Available records -
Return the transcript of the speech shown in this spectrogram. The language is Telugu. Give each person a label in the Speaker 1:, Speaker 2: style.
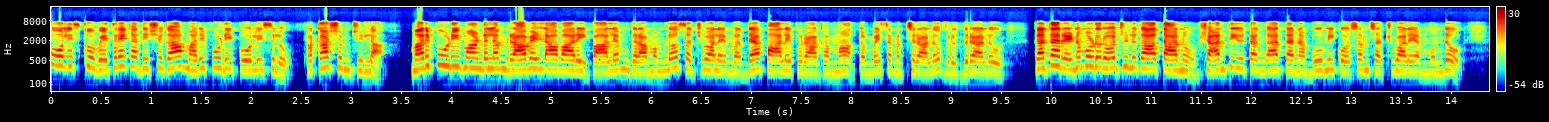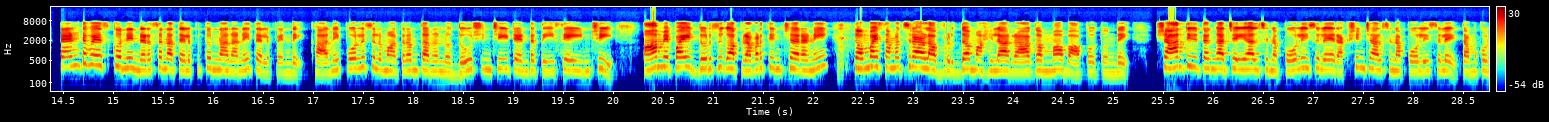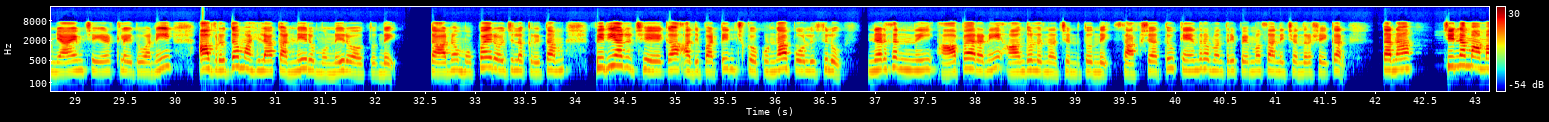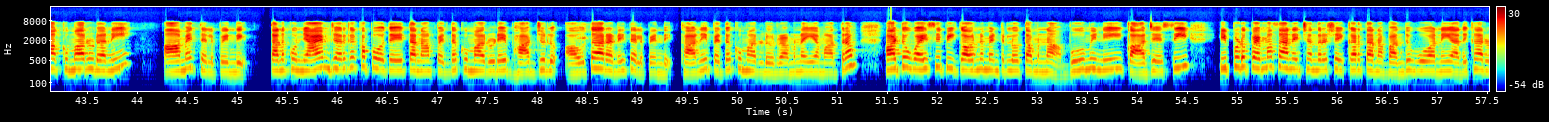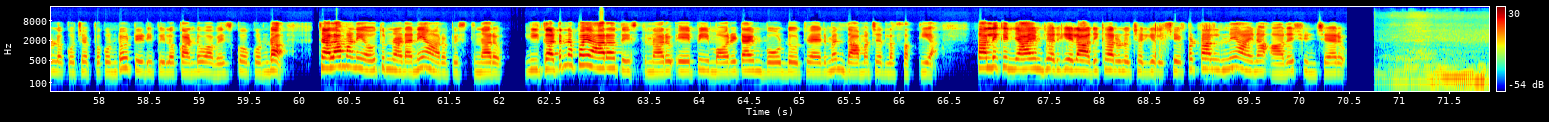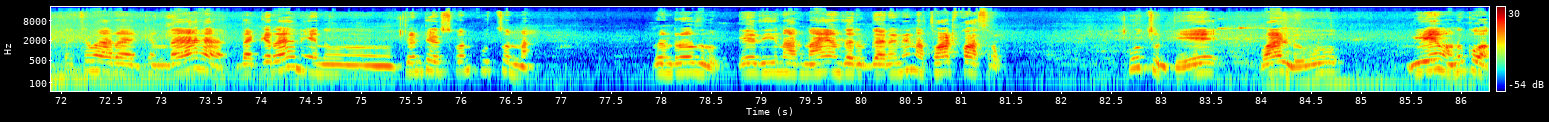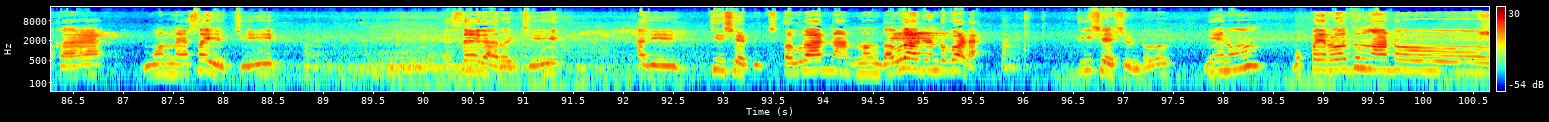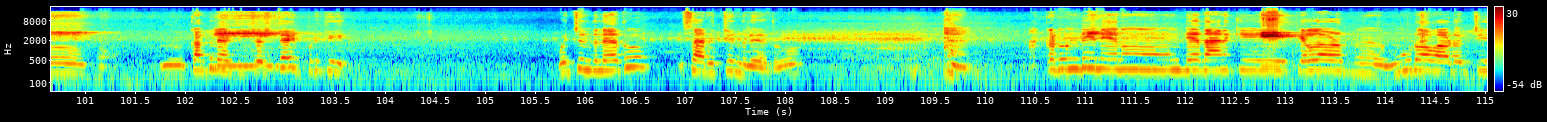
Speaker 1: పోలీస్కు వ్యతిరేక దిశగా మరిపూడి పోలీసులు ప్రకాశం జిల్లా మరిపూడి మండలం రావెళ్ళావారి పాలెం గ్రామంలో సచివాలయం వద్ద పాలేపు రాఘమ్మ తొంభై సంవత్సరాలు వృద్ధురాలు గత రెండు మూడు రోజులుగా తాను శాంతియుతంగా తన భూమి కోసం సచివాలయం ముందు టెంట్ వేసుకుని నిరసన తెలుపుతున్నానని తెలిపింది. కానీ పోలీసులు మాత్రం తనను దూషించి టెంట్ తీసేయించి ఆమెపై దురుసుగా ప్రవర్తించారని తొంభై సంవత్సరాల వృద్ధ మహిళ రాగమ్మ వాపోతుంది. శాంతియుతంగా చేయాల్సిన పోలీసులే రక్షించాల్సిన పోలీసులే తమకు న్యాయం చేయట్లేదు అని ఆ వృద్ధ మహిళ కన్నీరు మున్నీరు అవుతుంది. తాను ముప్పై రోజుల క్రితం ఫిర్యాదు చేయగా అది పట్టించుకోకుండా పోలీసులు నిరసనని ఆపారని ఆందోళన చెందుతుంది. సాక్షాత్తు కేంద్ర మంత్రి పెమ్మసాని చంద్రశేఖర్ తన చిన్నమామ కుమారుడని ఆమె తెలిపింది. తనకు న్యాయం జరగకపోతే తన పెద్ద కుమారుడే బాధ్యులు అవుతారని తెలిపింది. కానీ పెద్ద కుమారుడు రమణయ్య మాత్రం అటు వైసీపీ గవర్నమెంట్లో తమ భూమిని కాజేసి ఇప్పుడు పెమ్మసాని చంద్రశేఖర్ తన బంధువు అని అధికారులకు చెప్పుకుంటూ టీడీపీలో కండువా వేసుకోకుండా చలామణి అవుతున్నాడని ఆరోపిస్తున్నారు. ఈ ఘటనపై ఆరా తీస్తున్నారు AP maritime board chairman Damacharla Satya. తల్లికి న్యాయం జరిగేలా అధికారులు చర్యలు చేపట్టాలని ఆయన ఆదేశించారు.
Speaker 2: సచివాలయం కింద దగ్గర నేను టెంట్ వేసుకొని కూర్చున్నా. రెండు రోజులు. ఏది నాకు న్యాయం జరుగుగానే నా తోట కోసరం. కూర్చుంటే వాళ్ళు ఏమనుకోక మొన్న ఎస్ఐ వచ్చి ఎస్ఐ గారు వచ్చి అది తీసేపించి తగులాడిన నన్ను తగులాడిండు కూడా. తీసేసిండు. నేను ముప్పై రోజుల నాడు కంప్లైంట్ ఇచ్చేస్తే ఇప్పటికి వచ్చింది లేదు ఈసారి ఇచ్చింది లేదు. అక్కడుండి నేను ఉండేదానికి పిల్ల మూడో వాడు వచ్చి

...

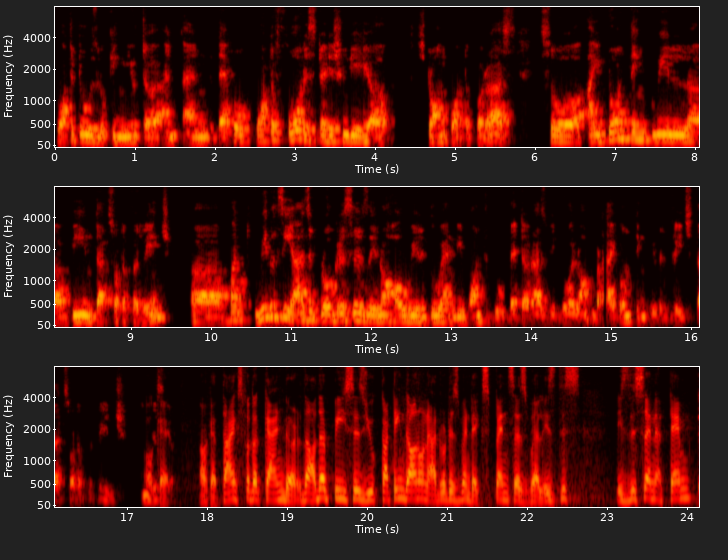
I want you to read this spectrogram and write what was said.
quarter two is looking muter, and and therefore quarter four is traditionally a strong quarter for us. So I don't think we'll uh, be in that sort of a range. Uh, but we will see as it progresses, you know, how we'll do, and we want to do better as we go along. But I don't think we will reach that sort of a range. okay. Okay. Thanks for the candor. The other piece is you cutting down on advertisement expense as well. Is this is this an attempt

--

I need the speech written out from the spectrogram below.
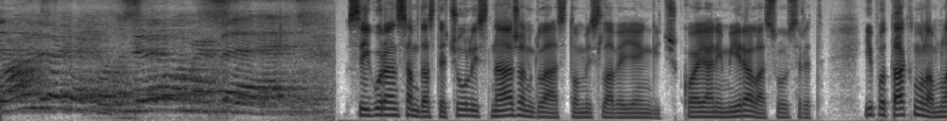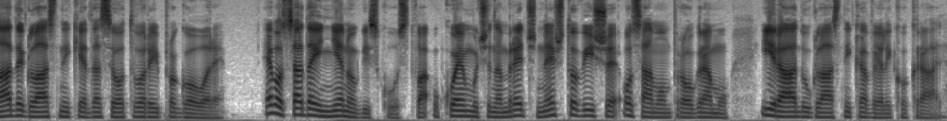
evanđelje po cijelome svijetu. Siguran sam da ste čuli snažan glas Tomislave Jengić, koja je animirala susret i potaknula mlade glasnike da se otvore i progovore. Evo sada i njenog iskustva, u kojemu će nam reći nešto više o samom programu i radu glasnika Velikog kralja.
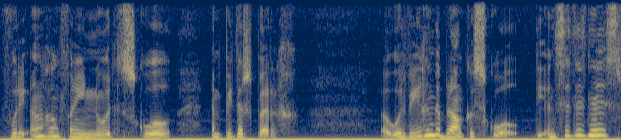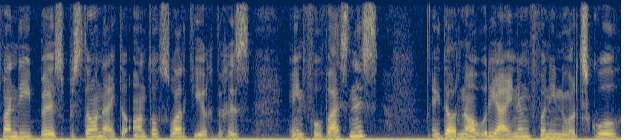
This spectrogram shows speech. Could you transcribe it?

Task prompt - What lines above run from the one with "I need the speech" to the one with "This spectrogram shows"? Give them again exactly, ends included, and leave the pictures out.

Exercise solution -
I need the speech written out from the spectrogram below.
evanđelje po cijelome svijetu. Siguran sam da ste čuli snažan glas Tomislave Jengić, koja je animirala susret i potaknula mlade glasnike da se otvore i progovore. Evo sada i njenog iskustva, u kojemu će nam reći nešto više o samom programu i radu glasnika Velikog kralja.
This spectrogram shows speech. Could you transcribe it?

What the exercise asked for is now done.